**DATA TO USE**
━━━

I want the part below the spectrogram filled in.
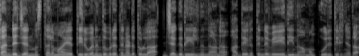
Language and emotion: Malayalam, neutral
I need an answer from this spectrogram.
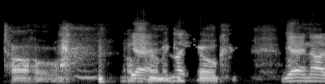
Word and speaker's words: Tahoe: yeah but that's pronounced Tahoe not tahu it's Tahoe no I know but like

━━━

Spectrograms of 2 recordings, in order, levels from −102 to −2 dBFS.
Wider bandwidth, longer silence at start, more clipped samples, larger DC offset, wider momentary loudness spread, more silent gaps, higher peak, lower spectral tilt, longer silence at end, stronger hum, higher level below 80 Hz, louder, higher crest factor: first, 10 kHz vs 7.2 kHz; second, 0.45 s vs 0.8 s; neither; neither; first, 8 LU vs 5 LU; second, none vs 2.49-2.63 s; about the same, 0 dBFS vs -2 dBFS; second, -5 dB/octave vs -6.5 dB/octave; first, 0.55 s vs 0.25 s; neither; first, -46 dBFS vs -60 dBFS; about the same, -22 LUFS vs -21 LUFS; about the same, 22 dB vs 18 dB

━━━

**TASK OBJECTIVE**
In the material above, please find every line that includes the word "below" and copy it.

**RESPONSE**
I want the part below the spectrogram filled in.
Wider bandwidth, longer silence at start, more clipped samples, larger DC offset, wider momentary loudness spread, more silent gaps, higher peak, lower spectral tilt, longer silence at end, stronger hum, higher level below 80 Hz, louder, higher crest factor: first, 10 kHz vs 7.2 kHz; second, 0.45 s vs 0.8 s; neither; neither; first, 8 LU vs 5 LU; second, none vs 2.49-2.63 s; about the same, 0 dBFS vs -2 dBFS; second, -5 dB/octave vs -6.5 dB/octave; first, 0.55 s vs 0.25 s; neither; first, -46 dBFS vs -60 dBFS; about the same, -22 LUFS vs -21 LUFS; about the same, 22 dB vs 18 dB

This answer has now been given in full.